=== Begin Enclosure ===

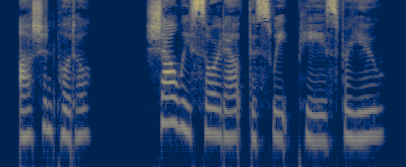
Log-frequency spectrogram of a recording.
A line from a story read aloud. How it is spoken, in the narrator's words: the doves returned and said kindly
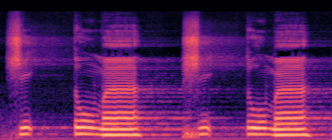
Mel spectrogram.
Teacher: Hamzah sukun, syi'tuma jangan samakan dengan ain. Hamzah memiliki sifat jahar dan syiddah, tertahannya nafas dan tertahannya suara.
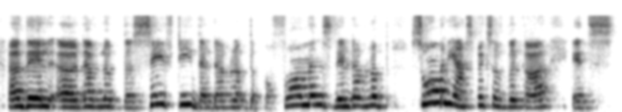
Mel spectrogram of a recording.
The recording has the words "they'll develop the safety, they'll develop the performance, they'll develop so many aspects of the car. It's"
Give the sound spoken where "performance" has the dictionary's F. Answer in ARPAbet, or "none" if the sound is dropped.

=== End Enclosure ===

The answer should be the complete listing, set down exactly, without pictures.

§ **Written answer**
Log-frequency spectrogram of a recording.
A line from a story read aloud. How it is spoken, in the narrator's words: the doves returned and said kindly
Mel spectrogram.
Teacher: Hamzah sukun, syi'tuma jangan samakan dengan ain. Hamzah memiliki sifat jahar dan syiddah, tertahannya nafas dan tertahannya suara.
Mel spectrogram of a recording.
The recording has the words "they'll develop the safety, they'll develop the performance, they'll develop so many aspects of the car. It's"
Give the sound spoken where "performance" has the dictionary's F. Answer in ARPAbet, or "none" if the sound is dropped.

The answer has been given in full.